Difficult Conversations

by Barbara Buffton

On the receiving end

This topic has so far focused on you being the person to initiate the difficult conversation. But what if you were the one on the receiving end? What if your boss, colleague, direct report or client has asked to speak with you on a ‘delicate’ matter? You may or may not know what it is about. Either way, how can you prepare yourself?

Preparation

Preparation is as important if you are to be on the receiving end as it is if you are initiating the difficult conversation. You may not be able to prepare for every eventuality, but there is still some mental preparation you can do.

  1. Gather as much information as you can

If the person hasn’t told you what it is about, ask them for some clue so that you can prepare yourself. Then ask if you can get back to them later: ‘So I can better focus on what you have to say, give me a few minutes/half an hour and then we’ll meet’.

If a boss has just said ‘We need to talk. Come and see me at 4pm’ and hasn’t given you a chance to ask why, all you can do is to brainstorm all the possibilities. You still might not hit on the right topic, but it’s better than doing nothing at all.

  1. Assume positive intent

By making an assumption that the person who has requested to see you wants a positive outcome – a win/win – for the both of you, you are already making the conversation easier.

  1. Prepare your response

If you do have an inkling of what the topic is, then prepare your response. Practise what you are going to say and how you are going to say it. Refer to the section on rapport in this topic.

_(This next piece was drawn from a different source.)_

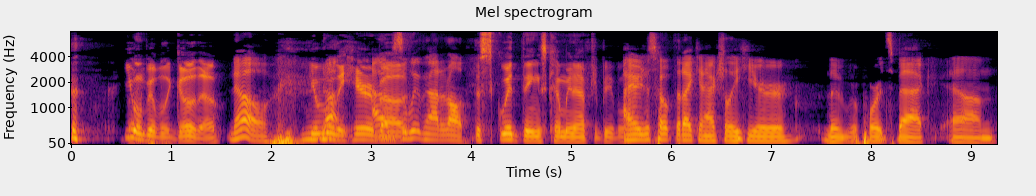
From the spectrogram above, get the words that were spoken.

Know what it is you want as a result.

During the conversation

Below are three tips to remember once you are having the conversation.

  1. Get curious

Once in the conversation, just be curious. It will help you to stay detached and non-emotional. Ask for facts and evidence. Listen carefully and check your understanding before you respond. It is worth remembering that feedback is information. It’s up to you what you do with it – take it on board, challenge its veracity or provenance, or dismiss it.

  1. Take your time

If the topic of conversation has been a shock to you and you need time to process and digest the information you have been given, ask for time out.

  1. Be solution-focused

Talking about the problem keeps you in the problem. Once you have understood what the issues are, start exploring possible solutions. Blame is pointless and wastes energy, as it gets you nowhere.

Activity

Think of a recent conversation you had with someone that you didn’t initiate and that you found difficult.

How much of the above did you do?

And if there were things you didn’t do, how much might they have helped?